More than 34 years after having been sentenced to death in Nashville, Abu-Ali Abdur’Rahman is coming off Tennessee’s death row.

After a prolonged dispute between Tennessee Attorney General Herbert Slatery III, and Davidson County reform District Attorney Glenn Funk, Slatery announced on December 10, 2021 that he would not appeal a November 11 plea deal that would resentence Abdur’Rahman to three consecutive life terms. Nashville Criminal Court Judge Monte Watkins approved the resentencing after accepting Funk’s stipulation that former Davidson County Assistant District Attorney John Zimmerman had unconstitutionally exercised his discretionary jury strikes to exclude Black prospective jurors from serving in Abdur’Rahman’s 1987 capital trial. Funk told the court that prosecution notes from Abdur’Rahman’s jury selection and comments Zimmerman made during a state-wide prosecutors’ training program in which he advocated race-based use of jury strikes amounted to a “smoking gun of racial bias” in the case.

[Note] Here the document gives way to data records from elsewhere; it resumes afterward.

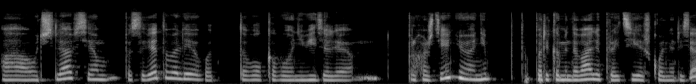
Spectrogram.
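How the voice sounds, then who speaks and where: A somewhat breathy woman with a fairly high pitch and ordinary pitch variation, talking at a fairly quick pace on a very clean recording with a silent background. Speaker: university student and intern. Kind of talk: interview. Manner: hesitant, many fillers.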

The plea deal, which had the support of the victims’ family members, was the second time that the county court had approved an agreement between local prosecutors and defense lawyers to remove Abdur’Rahman from the state’s death row. Under the deal, Abdur’Rahman admitted guilt on three charges — murder, attempted murder, and armed robbery — and waived his right to future appeals.

Slatery had scuttled a prior 2019 plea agreement, arguing that Funk lacked the authority to modify Abdur’Rahman’s sentence without first obtaining a judicial determination that his conviction or death sentence had been unconstitutionally obtained. The Tennessee Court of Criminal Appeals agreed with Slatery’s argument, struck down the plea deal, and returned the case to Judge Watkins with directions on how to proceed.

In announcing his decision not to appeal the latest plea deal, Slatery took the opportunity to lob one last broadside at the district attorney. In a letter to Funk, Slatery wrote that “[m]y office has reviewed the court’s order, and we have significant concerns about its legality. Despite these concerns, we have decided not to appeal, in part, because we think it would be unfair to expose Mr. Abdur’Rahman to continued uncertainty about his sentence.” Slatery cautioned Funk that the “decision not to appeal should not be taken by you or anyone else as tacit approval of the order obtained or the positions you have taken.”

During his more than three decades on death row, Abdur’Rahman had twice come within days of execution before court decisions issued stays that allowed him to continue to litigate his case.


Steven Hale, Abu-Ali Abdur’Rahman Is Staying Off Death Row, Nashville Scene, December 10, 2021; Erin Brady, Newsweek, 34 Years After Abu-Ali Abdur’Rahman Was Sentenced to Die, He Is Removed From Death Row, December 10, 2021; Adam Friedman and Mariah Timms, Tennessee AG will not appeal judge’s deci­sion to throw out Nashville man’s death sen­tence, Nashville Tennessean, December 102021.